The process could disrupt more than food. A Japanese company, Spiber, is using it to make artificial spider silk, which can be made into durable clothing.
It also promises animal-free wool, cashmere, leather and fur. And Wellington company Humble Bee Bio is using the technique to develop a tough bioplastic.
Fonterra's chief science and technology officer, Jeremy Hill, says he's "really excited" about the potential of precision fermentation. Fonterra holds shares in Boston-based Motif FoodWorks, which uses the process to improve plant-based food products.
"We see an opportunity for those ingredients to sit alongside our dairy ingredients to create affordable and highly functional food. Our approach to this is science-based but also commercial," Hill says.

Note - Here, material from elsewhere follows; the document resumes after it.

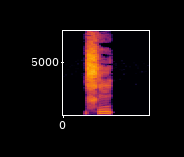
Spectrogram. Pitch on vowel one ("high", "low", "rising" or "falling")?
low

A new ingredient that's already pimping plant-based meat is the heme in Impossible Burger patties. Its original home is in the roots of soy plants, where, like the heme in animal blood, it transports oxygen. The heme is approved by Food Standards Australia New Zealand, but it was a controversial approval because Impossible Foods' heme is produced by genetically modified yeast.
"The Impossible Burger is definitely closer to real meat, thanks to the heme," says Amos Palfreyman, FoodHQ's business development manager. "It's been hard for people with a taste for high-quality meat to find a good plant-based substitute on New Zealand shelves."
Like others, Palfreyman thinks plant-based offerings will be transformed by ingredients from other technologies. For example, adding small amounts of cultivated animal fat will dramatically enhance the animal-like taste, texture and sizzle, and some commentators say this is the most likely use of cultivated products in the next decade or so.
At the Riddet Institute, food scientists are developing protein products that combine plants with dairy or meat, either cultivated or conventional. Its director, Distinguished Professor Harjinder Singh, says consumers have shown a clear preference to change their diets. Mixing plant proteins with dairy or meat may overcome some of the flavour problems, he says.
It's because of this taste test that many alternative protein burgers tend to be higher in salt, fat and additives than meat and lower in protein, says Professor Joanne Hort, a consumer and sensory scientist at the institute and Massey University. With MBIE funding, Hort is collaborating with Domigan and Ogilvie to find out what people in New Zealand and Singapore think of cultivated meat.
Preliminary results from Aotearoa show the more meat people eat, the less aware they are of cultivated meat. "Some people find the thought of it disgusting," says Hort. "But flavourwise, it will be more familiar than plant-based proteins."
Cultivated meat is a long way off, however. "There are forecasts of it being the norm by the 2030s," says Ogilvie, "but although it's most likely going to happen, nobody knows the scale, the time frame or the percentage of the market it will take."
Milk made the same way is also unlikely to replace cow milk any time soon, because of the massive amount of infrastructure that would be required.
"You'd probably have to double the world's sugar production to produce the equivalent of just the protein in the world's milk," says Fonterra's Hill, "let alone milk's other nutrients."
However, Hill sees profitability as the biggest challenge.
"It may be possible to produce some milk components, but I don't see precision fermentation in the short to medium term as being commercially viable to replace milk itself."
Early predictions that the trend could wipe out animal agriculture have probably been exaggerated. But those in the "future food" sector remain optimistic that our diets will eventually change.
"When we look at the projected population growth, the rising middle class and longer lifespans, demand for protein will continue," says Singh. "The proportion of plant proteins may grow faster, but for the foreseeable future there will still be plenty of demand for animal protein."